## Mod calculate the elapsed time for the time series data by using the oldest time as t zero
start_time <- tidyspec %>% summarise(min(executed_at))
tidyelapse <- tidyspec %>%
  mutate(elapsed = ymd_hms(executed_at) - ymd_hms(start_time))

Here are the growth curves, showing OD600 absorbance units, green fluorescence and red fluorescence in arbitrary units and the x-axis is elapsed time in hours. Sorry the graphs aren’t labelled nicely, it was a pretty rough first draft at analysis.

negative control growth curves Fig. 2 - Uninduced M1 strain shows a typical OD600 growth curve for E. Coli and the increase in GFP output (constituitively expressed) coincides with growth, suggesting no metabolic burden.

negative control growth curves Fig. 3 - Induced M1 strain shows a suppressed growth rate relative to the negative control. GFP output appears massively reduced, indicating there is a metabolic burden on the bacteria due to the construct being induced by arabinose.

The RFP fluorescent output in both the test and control groups is a little all over the place. However the test group RFP output peaks at 40,000 vs the 25,000 of the negative control group. I’m not relly trusting the RFP channel at the moment.


The expected metabolic burden was present in the test group indicated by a suppressed growth rate and massively suppressed GFP output relative to the negative control group. This is really promising for a first attempt at this assay.


There were actually some problems with this run. I didn’t take into account mandated disposal volumes required by Transcriptic for performing pipette transfers. This actually resulted in some wells of the assay plate, not receiving fructose therefore the media was devoid of any carbon source. I have updated the protocol to hopefully fix this issue.

What’s great is now that first draft is established for both the run code and the analysis code I should be able to get into a nice iterative cycle of improvement for this assay with far less time than it would require to do in person in the lab!
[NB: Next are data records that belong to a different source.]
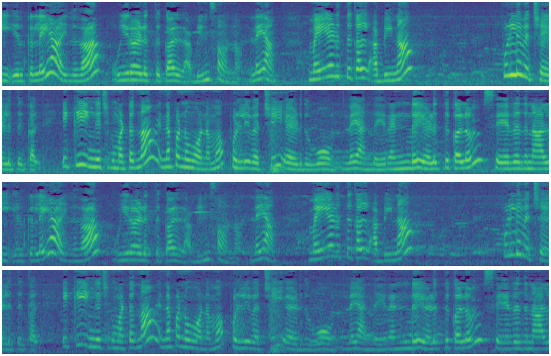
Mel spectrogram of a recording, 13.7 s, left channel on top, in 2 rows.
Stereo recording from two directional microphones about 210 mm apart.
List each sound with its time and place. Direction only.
0.0 s a woman's voice: 40° left (ahead or behind)
6.2 s a woman's voice: 40° left (ahead or behind)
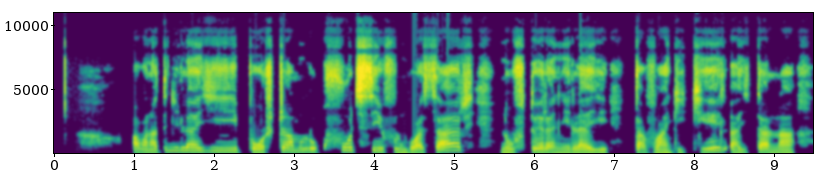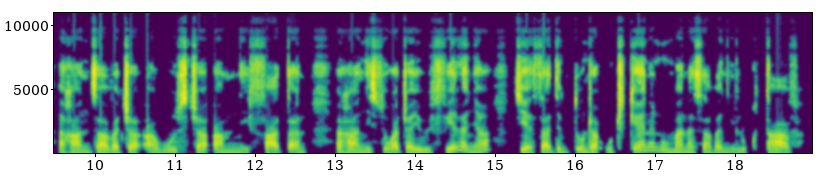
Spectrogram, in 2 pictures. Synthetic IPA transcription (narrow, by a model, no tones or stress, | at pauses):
awanat̪inilajib̥oɾiʈ͡ʂaminluku̥fut͡si̥siv̥ulumbuasaɾi̥nufi̥t̪weɾanilaj | t̪avaŋɡikʰeliaɦit̪anəranizavaʈ͡ʂə̰ʔa̰wusi̥ʈ͡ʂəʔaminiv̥at̪anə̥ranisuɦaʈ͡ʂəewiv̥elaɲa | d̪̥iəsad̪imit̪uɳɖ͡ʐəʔuʈ͡ʂi̥kanənumanaz̥avaniluku̥t̪avə̥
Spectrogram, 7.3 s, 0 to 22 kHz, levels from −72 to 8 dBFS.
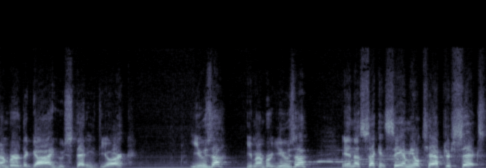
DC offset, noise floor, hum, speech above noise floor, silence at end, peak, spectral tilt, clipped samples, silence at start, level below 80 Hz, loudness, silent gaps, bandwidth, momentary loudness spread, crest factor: under 0.1%; -38 dBFS; none; 22 dB; 0 s; -2 dBFS; -3.5 dB/octave; under 0.1%; 0 s; -42 dBFS; -16 LUFS; none; 16 kHz; 12 LU; 16 dB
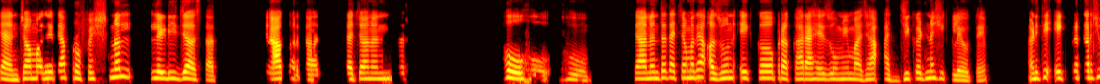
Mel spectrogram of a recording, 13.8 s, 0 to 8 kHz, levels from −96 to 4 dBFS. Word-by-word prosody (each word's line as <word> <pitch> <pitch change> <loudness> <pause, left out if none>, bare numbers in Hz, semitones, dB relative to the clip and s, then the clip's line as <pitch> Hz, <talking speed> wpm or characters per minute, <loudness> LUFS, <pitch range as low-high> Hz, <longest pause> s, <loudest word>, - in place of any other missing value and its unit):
त्यांच्यामध्ये 215 +4 +2
त्या 240 - +3
professional 240 +6 +1 0.3
ladies 220 -2 +3
ज्या 220 -2 +6
असतात 165 -3 -3 0.7
त्या 205 - +9
करतात. 180 -3 -4 0.3
त्याच्यानंतर 205 +1 -1 1.3
हो, 245 - +6 0.2
हो, 170 -2 -9 0.3
हो. 170 -5 -6 0.6
त्यानंतर 215 +3 +3
त्याच्यामध्ये 240 +1 +1
अजून 215 +3 +1
एक 230 0 -2
अ, 225 0 +4
प्रकार 200 -2 0
आहे. 190 0 +2
जो 195 +1 -4
मी 195 +1 -3
माझ्या 185 -1 0 0.2
आज्जीकडून 200 - -3
शिकले 170 -6 -3
होते 145 0 -5 0.6
आणि 205 +2 +2
ती 245 - +1
एक 225 -2 +3
प्रकारची 240 +2 -1
210 Hz, 125 wpm, -25 LUFS, 190-225 Hz, 1.3 s, त्या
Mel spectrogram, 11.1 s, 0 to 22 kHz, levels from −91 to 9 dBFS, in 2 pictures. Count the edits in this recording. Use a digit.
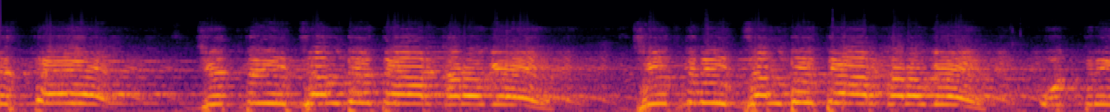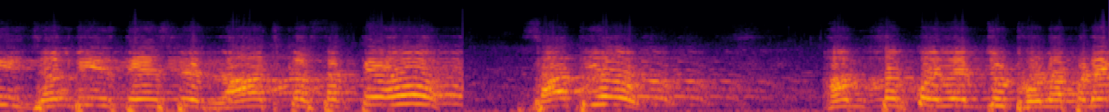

That actually turned into a huge post, sorry! I hope you found it interesting.

Special thanks to Tom Ellis and Francesca Ceroni from Imperial College and Taylor Murphy from Transcriptic who have all been very helpful and patient with me.